“I learned very, very quickly,” he said. “I spent a lot of time just researching what other magazines on the continent are doing, following them, learning from them and steering, you know. We are involved in the grass roots of creating this traditional, or rather rediscovering our, role—our literary tradition here in Namibia, and then bring it to the world.”
Doek! has published over 100 writers, including 30 from Namibia, across six issues. Its seventh issue, last November, had for the first time all of its fiction by Namibians. Last year, also, a story it published, Troy Onyango’s “This Little Light of Mine,” was shortlisted for the AKO Caine Prize. Ngamije’s own story, “The Neighbourhood Watch,” was also shortlisted. His story appeared in Lolwe, edited by Onyango. The crossover recognition created publicity for the work going on at both magazines. A New York Times feature followed, raising their profiles. Doek! partnered with Bank Windhoek to run the Windhoek Doek Awards, the first in Namibian literature. This month, it will hold its first festival, in partnership with the University of East Anglia’s International Chair of Creative Writing Tsitsi Dangarembga, who will also headline it.
Part of Doek!’s mission, Ngamije said, is “finding voices from the continent that are also in lesser heard traditions and joining together to amplify each other’s work. We will go to, like, Malawi or we’ll find someone from Cape Verde. I’m really interested in these lesser-known traditions because I feel more akin to them.”
He is concerned about the lack of cross border engagement. “South Africans are very good at promoting their own literature. But when you ask them, for example, what is happening in Eswatini, what is happening in Namibia, what is happening in Zambia? Zimbabweans are well known for producing work, but when you ask them what’s happening in Botswana, Mozambique? When you ask Southern Africa as a region what is happening in Madagascar? I live in excitement for the day we’re able to open our doors for the rest of the continent to participate on an equal footing.”
Doek! functions as an arm of a same-name arts organisation, which he chairs. “My drive is, these things are existing out there, how do we get them to work for other people? How do we find a rhythm and the pace of creation? If you get away from literature and you think about it as a business, solutions show up very, very quickly. On the board of trustees, all writers will do is speak into abstraction, whereas bankers, bankers will tell you what is the value of this thing. What is the profit and loss? What is the outcome of this project? Has it fulfilled its goals?
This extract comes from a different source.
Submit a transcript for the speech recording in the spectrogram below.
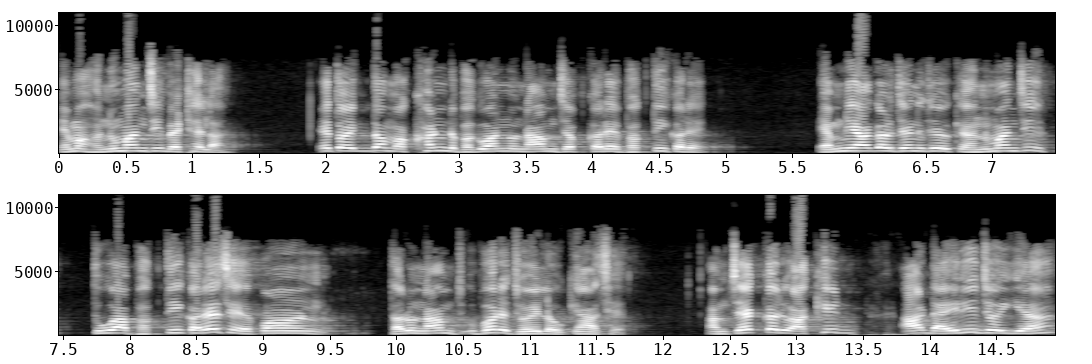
એમાં હનુમાનજી બેઠેલા. એ તો એકદમ અખંડ ભગવાનનું નામ જપ કરે, ભક્તિ કરે. એમની આગળ જઈને જોયું કે, હનુમાનજી, તું આ ભક્તિ કરે છે, પણ તારું નામ ઊભો રે જોઈ લઉં ક્યાં છે. આમ ચેક કર્યું, આખી આ ડાયરી જોઈ ગયા,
That’s how Doek! has been able to take a lot of the steps that it has, because I think like a writer, but my trustees are not writers. They ask me questions that have to do with tax questions, that have to do with bank charges, finance questions that have to do with longevity, stability, sustainability. Like, if you start this, is it like a one-off project or is this a structure that you will be able to replicate in two years?”
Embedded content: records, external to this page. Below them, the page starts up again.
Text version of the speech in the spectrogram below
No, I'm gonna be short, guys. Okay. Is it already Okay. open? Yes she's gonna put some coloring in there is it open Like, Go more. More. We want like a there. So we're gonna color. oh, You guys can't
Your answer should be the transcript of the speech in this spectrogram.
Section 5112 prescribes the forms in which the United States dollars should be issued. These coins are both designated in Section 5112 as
In Windhoek, Ngamije runs a salsa club. He sees his literary steps as “a series of very fortunate coincidences that I could not have prepared for, that I did not aim for from the outset.”
He told me, “I’m still very new to this and I’m still learning a lot and it’s shocking how much I do not know at all and so, yeah, that’s why I still feel like I’m outside. And I like that space because it allows for experimentation. It allows space for curiosity, space for adventure, and then it also allows me to step out of that space and say, ‘Look.’” ♦
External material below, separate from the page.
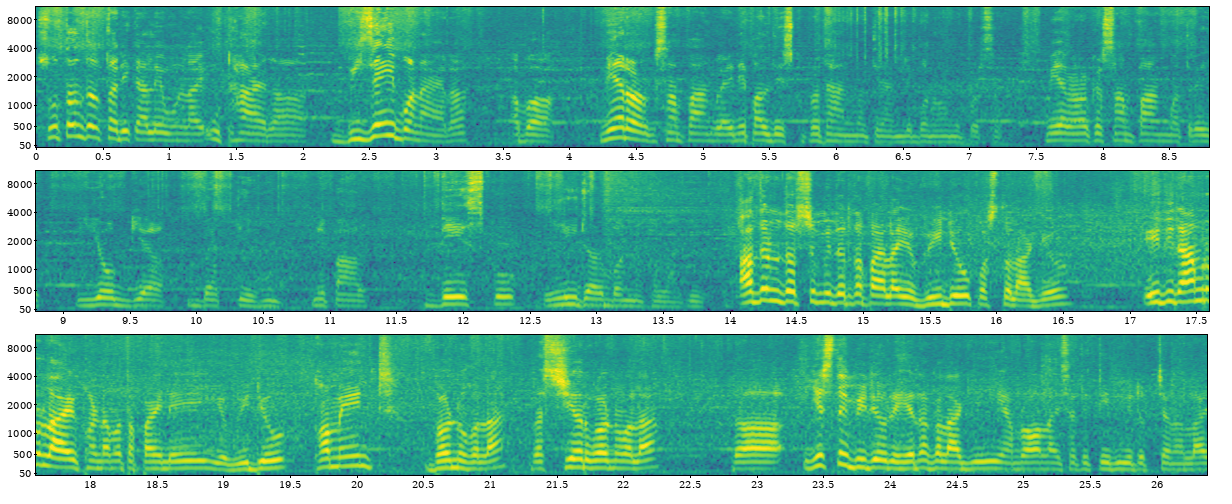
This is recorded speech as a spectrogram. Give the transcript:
स्वतन्त्र तरिकाले उनलाई उठाएर विजयी बनाएर अब मेयर हर्क साम्पाङलाई नेपाल देशको प्रधानमन्त्री हामीले बनाउनुपर्छ मेयर हर्क साम्पाङ मात्रै योग्य व्यक्ति हुन् नेपाल देशको लिडर बन्नको लागि। आदरणीय दर्शक मित्र तपाईँलाई यो भिडियो कस्तो लाग्यो? यदि राम्रो लागेको खण्डमा तपाईँले यो भिडियो कमेन्ट गर्नुहोला र सेयर गर्नुहोला र यस्तै भिडियोहरू हेर्नको लागि हाम्रो अनलाइन साथी टिभी युट्युब च्यानललाई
“Remy Ngamije on Doek! and the New Age of Namibian Literature” appears in The Next Generation special issue of Open Country Mag, profiling 16 writers and curators who have influenced African literary culture in the last five years, curated and edited by Otosirieze Obi-Young.